British American Tobacco Plc, Europe’s largest cigarette maker, plans to resume buying back shares after a two-year break caused by the recession.
The maker of Lucky Strike cigarettes will seek to repurchase 750 million pounds ($1.2 billion) of stock in 2011, it said today. London-based BAT bought back shares from 2003 to 2008, before suspending the program in 2009.
BAT fell as much as 3.4 percent in London trading as some analysts expressed disappointment at the scale of the buyback, which is smaller than rivals such as Philip Morris International Inc. David Hayes at Nomura had estimated the company may repurchase more than 1 billion pounds of stock. BAT’s free cash flow increased by 23 percent to 3.24 billion pounds in 2010.
“The size of the buyback is less than we thought they could do,” said Erik Bloomquist, an analyst at Berenberg Bank in London with a “buy” rating on BAT. He estimates the buyback will boost the company’s earnings per share about 2 percent.
BAT shares dropped as much as 81 pence to 2,332 pence and were down 2.2 percent at 2,360 pence as of 11:31 a.m.
The buyback is the equivalent of a 1.6 percent stake based on a market value of 47.2 billion pounds, Bloomberg calculations show. Philip Morris, the New York-based maker of Marlboro cigarettes, said on Feb. 10 that it plans to buy back $5 billion of stock in 2011, the equivalent of a 4.4 percent stake.
“We like to keep a little bit of firepower available for any tuck-under acquisitions that are out there, so we keep an eye on that,” Chief Financial Officer Ben Stevens told analysts at a meeting in London available via BAT’s website.
The maker of the Dunhill and Kent brands is studying several smaller acquisitions, he said, adding that BAT doesn’t expect any “major industry consolidation” in coming years.

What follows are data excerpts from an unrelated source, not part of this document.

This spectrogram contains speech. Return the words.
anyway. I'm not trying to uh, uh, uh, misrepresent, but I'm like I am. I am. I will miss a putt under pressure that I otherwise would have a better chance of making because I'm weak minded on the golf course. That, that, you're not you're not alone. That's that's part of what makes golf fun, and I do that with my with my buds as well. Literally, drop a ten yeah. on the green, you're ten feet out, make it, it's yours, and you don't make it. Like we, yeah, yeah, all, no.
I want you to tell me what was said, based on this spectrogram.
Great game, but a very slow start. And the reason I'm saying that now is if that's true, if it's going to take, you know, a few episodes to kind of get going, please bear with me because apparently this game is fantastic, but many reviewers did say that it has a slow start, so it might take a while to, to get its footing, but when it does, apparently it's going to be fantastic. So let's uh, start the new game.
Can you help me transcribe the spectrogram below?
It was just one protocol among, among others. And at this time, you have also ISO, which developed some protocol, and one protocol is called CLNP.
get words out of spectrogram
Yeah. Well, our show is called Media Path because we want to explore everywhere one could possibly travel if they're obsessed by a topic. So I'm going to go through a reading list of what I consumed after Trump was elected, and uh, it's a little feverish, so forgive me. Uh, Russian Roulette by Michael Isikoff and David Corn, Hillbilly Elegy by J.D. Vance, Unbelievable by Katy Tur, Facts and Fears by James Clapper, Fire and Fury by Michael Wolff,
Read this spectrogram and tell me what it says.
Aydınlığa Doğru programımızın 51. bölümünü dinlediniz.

Productora Tabacalera de Colombia Protabaco Ltda., a Colombian cigarette maker, is a possible target for BAT, according to Giulio Lombardi, an analyst at Fitch Ratings. Philip Morris on Jan. 5 abandoned an agreement to buy the Colombian company for $452 million. Michael Prideaux, a spokesman for BAT, declined to comment on Protabaco.

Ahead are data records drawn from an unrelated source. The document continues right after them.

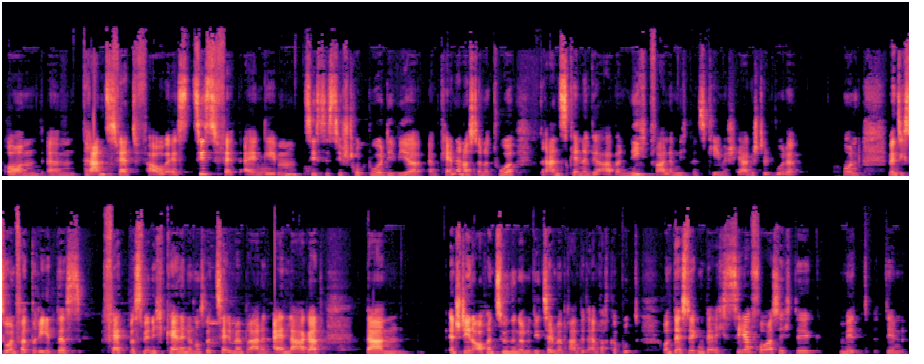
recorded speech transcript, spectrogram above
und ähm, Transfett VS Cis-Fett eingeben. Cis ist die Struktur, die wir ähm, kennen aus der Natur, Trans kennen wir aber nicht, vor allem nicht, wenn es chemisch hergestellt wurde. Und wenn sich so ein verdrehtes Fett, was wir nicht kennen, in unsere Zellmembranen einlagert, dann entstehen auch Entzündungen und die Zellmembran wird einfach kaputt. Und deswegen wäre ich sehr vorsichtig mit den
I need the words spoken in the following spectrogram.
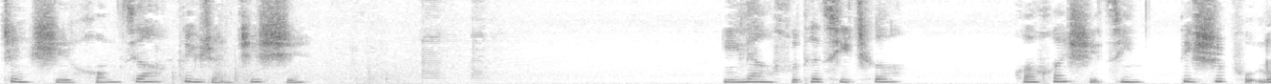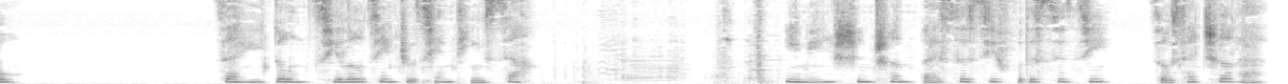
正是红椒绿软之时。一辆福特汽车缓缓驶进第十浦路，在一栋骑楼建筑前停下。一名身穿白色西服的司机走下车来，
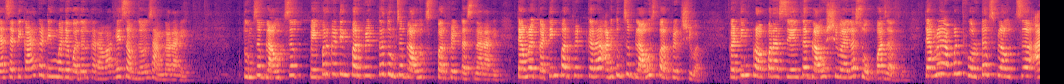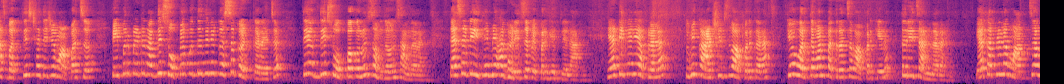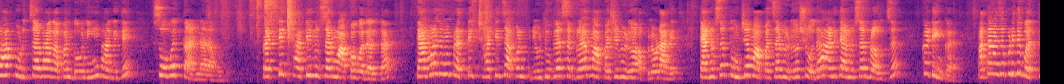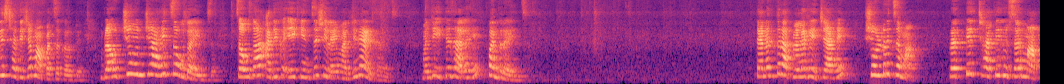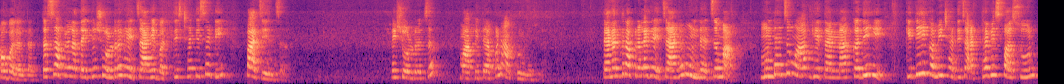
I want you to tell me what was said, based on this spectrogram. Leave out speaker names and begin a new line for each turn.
यासाठी काय कटिंगमध्ये बदल करावा हे समजावून सांगणार आहे. तुमचं ब्लाऊजचं पेपर कटिंग परफेक्ट तर तुमचं ब्लाऊज परफेक्ट असणार आहे. त्यामुळे कटिंग परफेक्ट करा आणि तुमचं ब्लाऊज परफेक्ट शिवा. कटिंग प्रॉपर असेल तर ब्लाऊज शिवायला सोपा जातो. त्यामुळे आपण फोर्टक्स ब्लाऊजचं आज बत्तीस छातीच्या मापाचं पेपर पॅटर्न अगदी सोप्या पद्धतीने कसं कट करायचं ते अगदी सोपं करून समजावून सांगणार आहे. त्यासाठी इथे मी हा घडीचा पेपर घेतलेला आहे. या ठिकाणी आपल्याला तुम्ही कार्डशीटचा वापर करा किंवा वर्तमानपत्राचा वापर केला तरी चालणार आहे. यात आपल्याला मागचा भाग पुढचा भाग आपण दोन्ही भाग इथे सोबत काढणार आहोत. प्रत्येक छातीनुसार माप बदलतात. त्यामुळे तुम्ही प्रत्येक छातीचा आपण युट्यूबला सगळ्या मापाचे व्हिडिओ अपलोड आहेत. त्यानुसार तुमच्या मापाचा व्हिडिओ शोधा आणि त्यानुसार ब्लाऊजचं कटिंग करा. आता आज आपण इथे बत्तीस छातीच्या मापाचं करतोय. ब्लाऊजची उंची आहे चौदा इंच. चौदा अधिक एक इंच शिलाई मार्जिन ऍड करायचं. म्हणजे इथे झालं हे पंधरा इंच. त्यानंतर आपल्याला घ्यायचे आहे शोल्डरचं माप प्रत्येक छातीनुसार माप बदलतात. तसं आपल्याला आता इथे शोल्डर घ्यायचं आहे बत्तीस छातीसाठी पाच इंच. हे शोल्डरचं माप इथे आपण आखून घेतलं. त्यानंतर आपल्याला घ्यायचं आहे मुंढ्याचं माप. मुंढ्याचं माप घेताना कधीही कितीही कमी छातीचं अठ्ठावीसपासून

BAT said net income climbed to 2.88 billion pounds in 2010. Adjusted earnings per share, which exclude reorganization costs, trademark amortization and impairment, goodwill impairment and capital gains, rose 15 percent to 175.7 pence, beating the 174.3 pence average estimate of 18 analysts compiled by Bloomberg.

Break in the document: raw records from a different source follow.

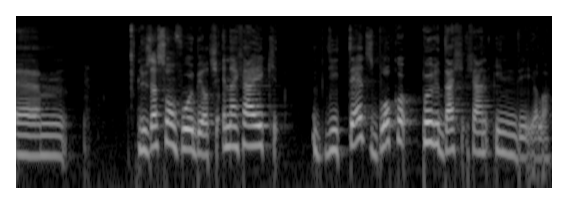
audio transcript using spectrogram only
Um, dus dat is zo'n voorbeeldje. En dan ga ik die tijdsblokken per dag gaan indelen.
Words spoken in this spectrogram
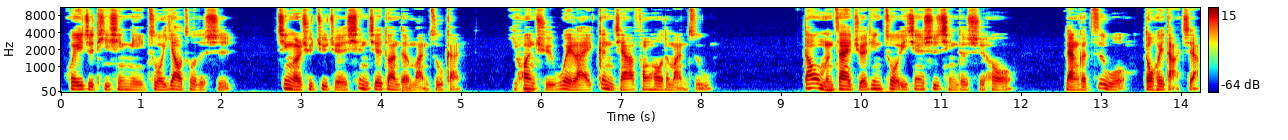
会一直提醒你做要做的事，进而去拒绝现阶段的满足感，以换取未来更加丰厚的满足。当我们在决定做一件事情的时候，两个自我都会打架。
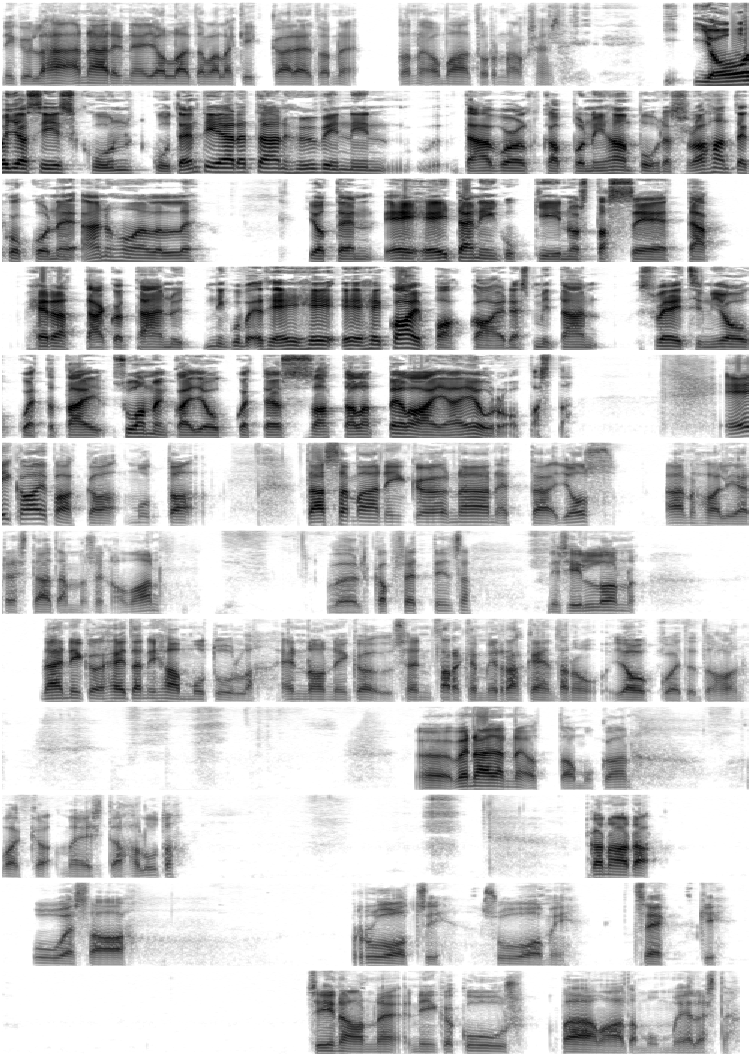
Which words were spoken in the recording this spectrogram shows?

Revenue rose 4.8 percent to 14.88 billion pounds, less than the average analyst estimate of 14.97 billion pounds.
BAT said it boosted sales growth by about 6 percentage points through higher prices and more expensive brands to offset a drop in consumption and higher government levies. Japan increased taxes by a record 40 percent at the start of October, while cigarette tax rose 29 percent in Turkey at the end of 2009 and 25 percent in Australia in April.
The global market for cigarettes excluding China, which is largely closed to foreign tobacco companies, will probably shrink by 2.5 percent in 2011, said Nicandro Durante, who will become chief executive officer when Paul Adams retires at the end of this month. BAT’s volumes should be a “little bit better” than that as its brands gain market share, he said. BAT also has “good momentum” in pricing this year, he said.
The operating margin rose to 33.5 percent in 2010 from 31.4 percent in 2009. BAT has a goal of reaching 35 percent by 2012 and will set a new target for its operating margin if it reaches that objective early, CFO Stevens said.
Australia will probably introduce legislation requiring cigarettes to be sold in packages without brand imagery and logos in 2012, Adams said on the company’s web site. The move would reduce competition in the country, where BAT has a 42 percent market share, he said.
BAT also said today that it plans to pay a final dividend of 81 pence a share, raising the total dividend payment for the year by 15 percent to 114.2 pence a share.